◆ Task goal: Set down every record below exactly as written, but leave out the pictures.
╔══
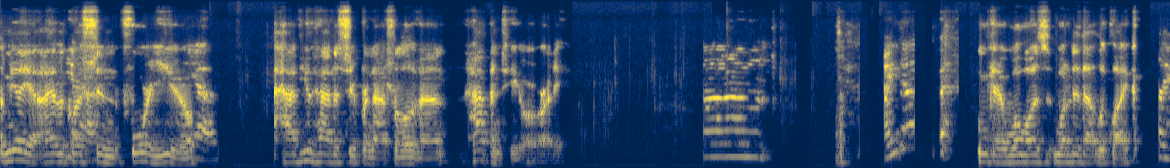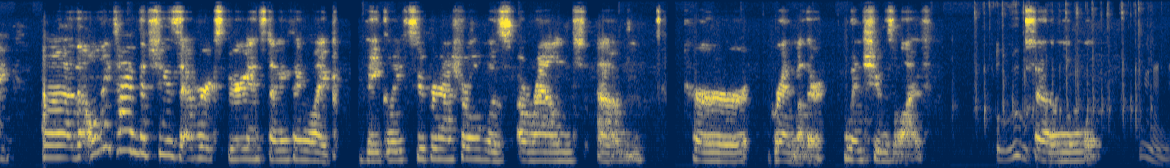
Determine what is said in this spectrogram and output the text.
Amelia, I have a Yeah. question for you. yeah. Have you had a supernatural event happen to you already? Um. Kind of. Okay, what was what did that look like? like uh, the only time that she's ever experienced anything like vaguely supernatural was around um, her grandmother when she was alive. Ooh. So, Hmm.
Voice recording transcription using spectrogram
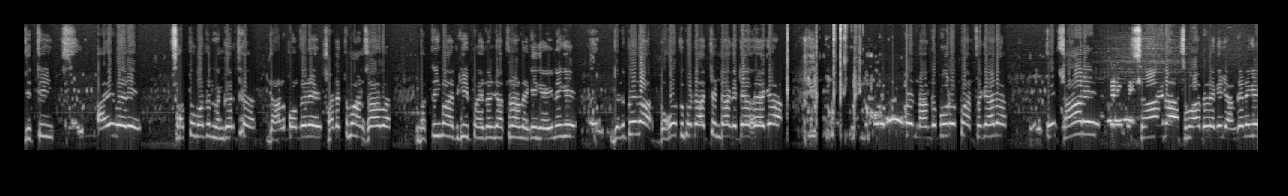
ਦਿੱਤੀ। ਆਏ ਵੇਰੇ ਸਭ ਤੋਂ ਵੱਧ ਲੰਗਰ 'ਚ ਦਾਨ ਪਾਉਂਦੇ ਨੇ। ਸਾਡੇ ਧਮਾਨ ਸਾਹਿਬ 32 ਮਾਰਚ ਦੀ ਪੈਦਲ ਯਾਤਰਾ ਲੈ ਕੇ ਗਏ ਨੇਗੇ। ਜਲਪੇ ਦਾ ਬਹੁਤ ਵੱਡਾ ਝੰਡਾ ਕੱਢਿਆ ਹੋਇਆ ਹੈਗਾ। ਆਨੰਦਪੁਰ ਭਰਤਗੜ੍ਹ ਇਹ ਸਾਰੇ ਸਾਗ ਦਾ ਸਵਾਦ ਲੈ ਕੇ ਜਾਂਦੇ ਨੇਗੇ।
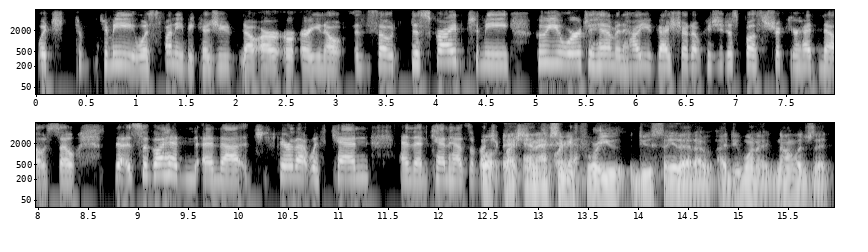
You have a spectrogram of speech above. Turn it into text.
which to, to me was funny because you know, or, or, or you know, so describe to me who you were to him and how you guys showed up because you just both shook your head no. So, so go ahead and, and uh, share that with Ken, and then Ken has a bunch Well, of and, questions. and actually, for you. before you do say that, I, I do want to acknowledge that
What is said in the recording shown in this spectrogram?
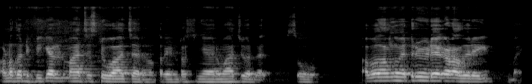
one of difficult matches to watch ആയിരുന്നു. അത്ര ഇൻട്രസ്റ്റിംഗ് ആയ ഒരു മാച്ചും അല്ല. സോ അപ്പോൾ നമുക്ക് മറ്റൊരു വീഡിയോ കാണാം. അതുവരേക്കും. ബൈ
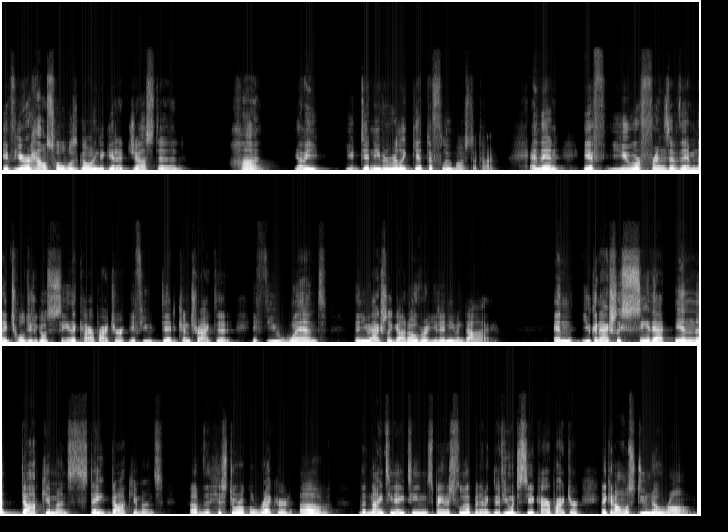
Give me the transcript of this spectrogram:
if your household was going to get adjusted, huh, I mean, you didn't even really get the flu most of the time. And then if you were friends of them and they told you to go see the chiropractor, if you did contract it, if you went, then you actually got over it. You didn't even die. And you can actually see that in the documents, state documents of the historical record of the 1918 Spanish flu epidemic, that if you went to see a chiropractor, they could almost do no wrong.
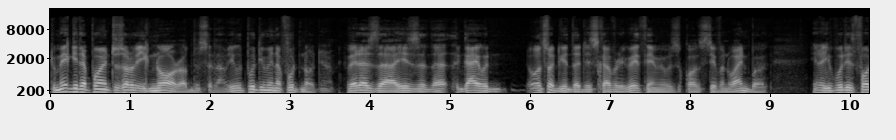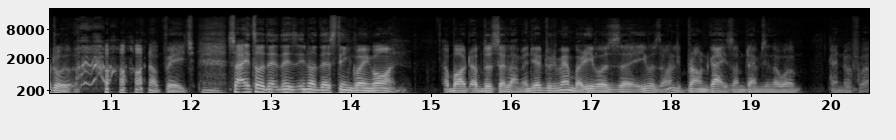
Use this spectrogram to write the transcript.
to make it a point to sort of ignore Abdul Salam. He would put him in a footnote, you know. Whereas uh, he's uh, the, the guy who also did the discovery with him, he was called Stephen Weinberg. you know, he put his photo on a page. So I thought that there's, you know, this thing going on about Abdul Salam, and you have to remember he was uh, he was the only brown guy sometimes in the world kind of uh,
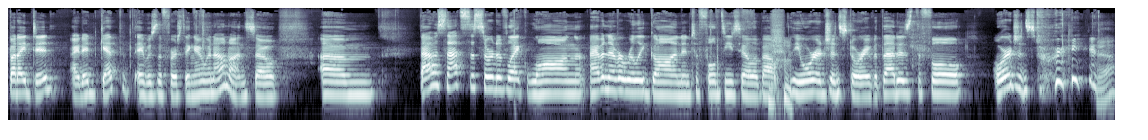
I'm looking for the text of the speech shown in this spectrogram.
But I did. I did get that. It was the first thing I went out on. So, um, that was that's the sort of like long. I haven't ever really gone into full detail about the origin story, but that is the full origin story. yeah.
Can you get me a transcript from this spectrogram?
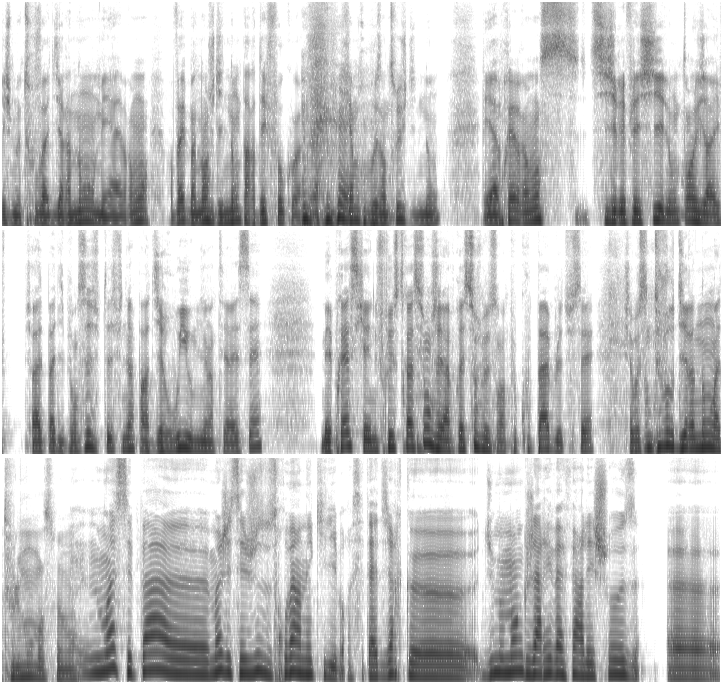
Et je me trouve à dire non, mais à vraiment. En fait, maintenant, je dis non par défaut, quoi. Quelqu'un me propose un truc, je dis non. Et après, vraiment, si j'y réfléchis longtemps et que j'arrête pas d'y penser, je vais peut-être finir par dire oui ou m'y intéresser. Mais presque, il y a une frustration. J'ai l'impression, je me sens un peu coupable, tu sais. J'ai l'impression de toujours dire non à tout le monde en ce moment. Moi, c'est pas. euh, moi, j'essaie juste de trouver un équilibre. C'est-à-dire que du moment que j'arrive à faire les choses euh,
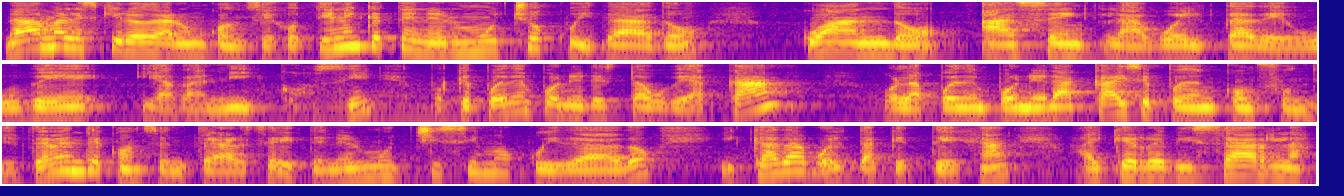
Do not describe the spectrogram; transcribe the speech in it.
Nada más les quiero dar un consejo. Tienen que tener mucho cuidado cuando hacen la vuelta de V y abanico, ¿sí? Porque pueden poner esta V acá o la pueden poner acá y se pueden confundir. Deben de concentrarse y tener muchísimo cuidado y cada vuelta que tejan hay que revisarla,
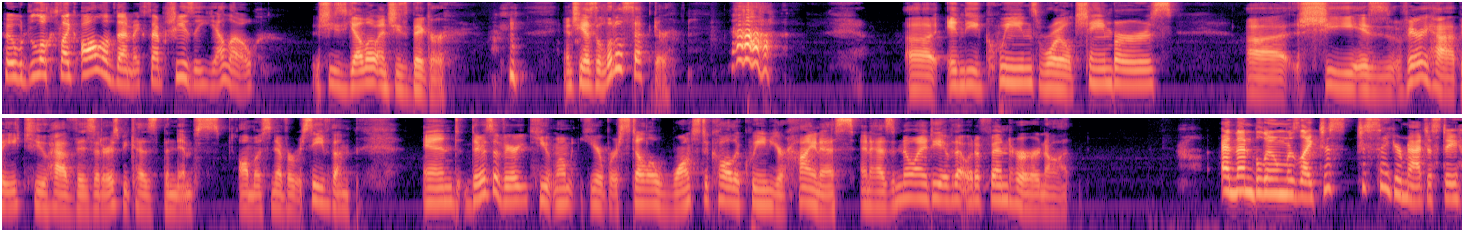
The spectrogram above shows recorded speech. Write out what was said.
Who looks like all of them except she's a yellow. She's yellow and she's bigger. and she has a little scepter. uh, in the queen's royal chambers, uh, she is very happy to have visitors because the nymphs almost never receive them. And there's a very cute moment here where Stella wants to call the queen your highness and has no idea if that would offend her or not. And then Bloom was like, "Just, just say your Majesty."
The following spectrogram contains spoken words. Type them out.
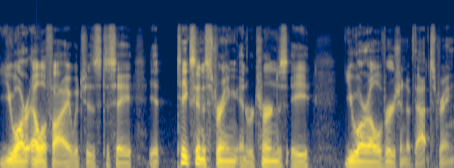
URLify, which is to say it takes in a string and returns a URL version of that string.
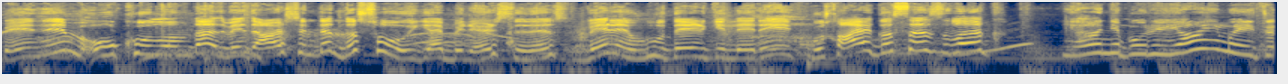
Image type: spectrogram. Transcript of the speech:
benim okulumda ve dersimde nasıl uyuyabilirsiniz? Verin bu dergileri. Bu saygısızlık. Yani bu rüya mıydı?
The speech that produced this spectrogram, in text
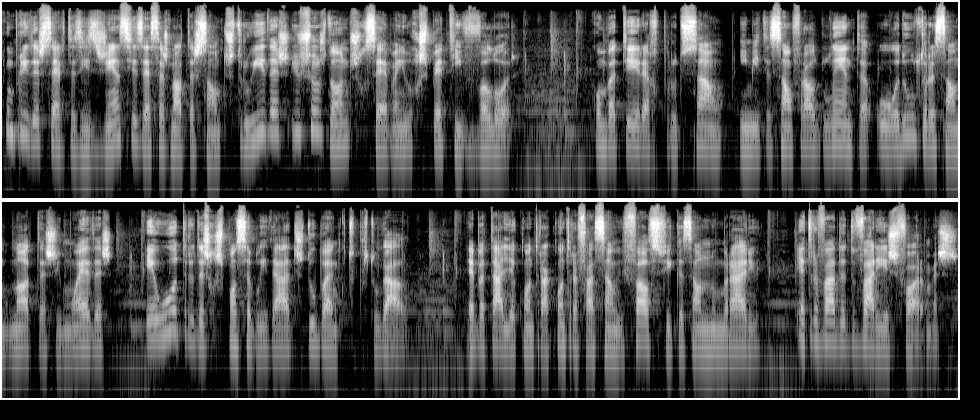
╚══
◆ Written response:
Determine what is said in this spectrogram and output the text.
Amelia, I have a Yeah. question for you. yeah. Have you had a supernatural event happen to you already? Um. Kind of. Okay, what was what did that look like? like uh, the only time that she's ever experienced anything like vaguely supernatural was around um, her grandmother when she was alive. Ooh. So, Hmm.
Voice recording transcription using spectrogram
ਦਿੱਤੀ। ਆਏ ਵੇਰੇ ਸਭ ਤੋਂ ਵੱਧ ਲੰਗਰ 'ਚ ਦਾਨ ਪਾਉਂਦੇ ਨੇ। ਸਾਡੇ ਧਮਾਨ ਸਾਹਿਬ 32 ਮਾਰਚ ਦੀ ਪੈਦਲ ਯਾਤਰਾ ਲੈ ਕੇ ਗਏ ਨੇਗੇ। ਜਲਪੇ ਦਾ ਬਹੁਤ ਵੱਡਾ ਝੰਡਾ ਕੱਢਿਆ ਹੋਇਆ ਹੈਗਾ। ਆਨੰਦਪੁਰ ਭਰਤਗੜ੍ਹ ਇਹ ਸਾਰੇ ਸਾਗ ਦਾ ਸਵਾਦ ਲੈ ਕੇ ਜਾਂਦੇ ਨੇਗੇ।
You have a spectrogram of speech above. Turn it into text.
which to, to me was funny because you know, or, or, or you know, so describe to me who you were to him and how you guys showed up because you just both shook your head no. So, so go ahead and, and uh, share that with Ken, and then Ken has a bunch Well, of and, questions. and actually, for you. before you do say that, I, I do want to acknowledge that
What is said in the recording shown in this spectrogram?
one of difficult matches to watch ആയിരുന്നു. അത്ര ഇൻട്രസ്റ്റിംഗ് ആയ ഒരു മാച്ചും അല്ല. സോ അപ്പോൾ നമുക്ക് മറ്റൊരു വീഡിയോ കാണാം. അതുവരേക്കും. ബൈ
Give me the transcript of this spectrogram:
if your household was going to get adjusted, huh, I mean, you didn't even really get the flu most of the time. And then if you were friends of them and they told you to go see the chiropractor, if you did contract it, if you went, then you actually got over it. You didn't even die. And you can actually see that in the documents, state documents of the historical record of the 1918 Spanish flu epidemic, that if you went to see a chiropractor, they could almost do no wrong.
Use this spectrogram to write the transcript.
to make it a point to sort of ignore Abdul Salam. He would put him in a footnote, you know. Whereas uh, he's uh, the, the guy who also did the discovery with him, he was called Stephen Weinberg. you know, he put his photo on a page. So I thought that there's, you know, this thing going on about Abdul Salam, and you have to remember he was uh, he was the only brown guy sometimes in the world kind of uh,
I'm looking for the text of the speech shown in this spectrogram.
But I did. I did get that. It was the first thing I went out on. So, um, that was that's the sort of like long. I haven't ever really gone into full detail about the origin story, but that is the full origin story. yeah.
Can you get me a transcript from this spectrogram?
Et je me trouve à dire non, mais à vraiment. En fait, maintenant, je dis non par défaut, quoi. Quelqu'un me propose un truc, je dis non. Et après, vraiment, si j'y réfléchis longtemps et que j'arrête pas d'y penser, je vais peut-être finir par dire oui ou m'y intéresser. Mais presque, il y a une frustration. J'ai l'impression, je me sens un peu coupable, tu sais. J'ai l'impression de toujours dire non à tout le monde en ce moment. Moi, c'est pas. euh, moi, j'essaie juste de trouver un équilibre. C'est-à-dire que du moment que j'arrive à faire les choses euh,
Do not describe the spectrogram; transcribe the speech in it.
Nada más les quiero dar un consejo. Tienen que tener mucho cuidado cuando hacen la vuelta de V y abanico, ¿sí? Porque pueden poner esta V acá o la pueden poner acá y se pueden confundir. Deben de concentrarse y tener muchísimo cuidado y cada vuelta que tejan hay que revisarla,
The spectrogram above shows recorded speech. Write out what was said.
Who looks like all of them except she's a yellow. She's yellow and she's bigger. and she has a little scepter. uh, in the queen's royal chambers, uh, she is very happy to have visitors because the nymphs almost never receive them. And there's a very cute moment here where Stella wants to call the queen your highness and has no idea if that would offend her or not. And then Bloom was like, "Just, just say your Majesty."
The following spectrogram contains spoken words. Type them out.
URLify, which is to say it takes in a string and returns a URL version of that string.
Image type: spectrogram. Transcript of the speech:
benim okulumda ve dersimde nasıl uyuyabilirsiniz? Verin bu dergileri. Bu saygısızlık. Yani bu rüya mıydı?
The speech that produced this spectrogram, in text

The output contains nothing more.